§ Exercise materials:
=-=-=-=-=

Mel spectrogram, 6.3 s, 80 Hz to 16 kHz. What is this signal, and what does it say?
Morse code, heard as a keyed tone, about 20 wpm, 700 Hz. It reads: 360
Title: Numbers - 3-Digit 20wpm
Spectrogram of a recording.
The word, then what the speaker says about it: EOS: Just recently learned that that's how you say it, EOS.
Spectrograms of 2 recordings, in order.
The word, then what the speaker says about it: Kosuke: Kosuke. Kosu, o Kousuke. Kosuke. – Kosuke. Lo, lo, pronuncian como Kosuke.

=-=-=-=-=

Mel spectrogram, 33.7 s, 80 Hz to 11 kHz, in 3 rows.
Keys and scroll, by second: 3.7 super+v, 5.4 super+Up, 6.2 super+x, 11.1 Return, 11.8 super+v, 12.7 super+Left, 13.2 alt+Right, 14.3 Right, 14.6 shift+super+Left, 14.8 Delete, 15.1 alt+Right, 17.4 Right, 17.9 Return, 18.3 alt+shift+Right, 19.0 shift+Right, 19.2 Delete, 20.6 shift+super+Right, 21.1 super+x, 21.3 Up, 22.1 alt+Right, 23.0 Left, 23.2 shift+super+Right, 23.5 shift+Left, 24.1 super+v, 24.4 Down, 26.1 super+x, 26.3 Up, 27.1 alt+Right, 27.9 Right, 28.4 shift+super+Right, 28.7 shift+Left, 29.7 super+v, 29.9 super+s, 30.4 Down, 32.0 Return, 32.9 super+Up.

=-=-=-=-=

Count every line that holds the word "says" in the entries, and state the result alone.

§ Completed task: 2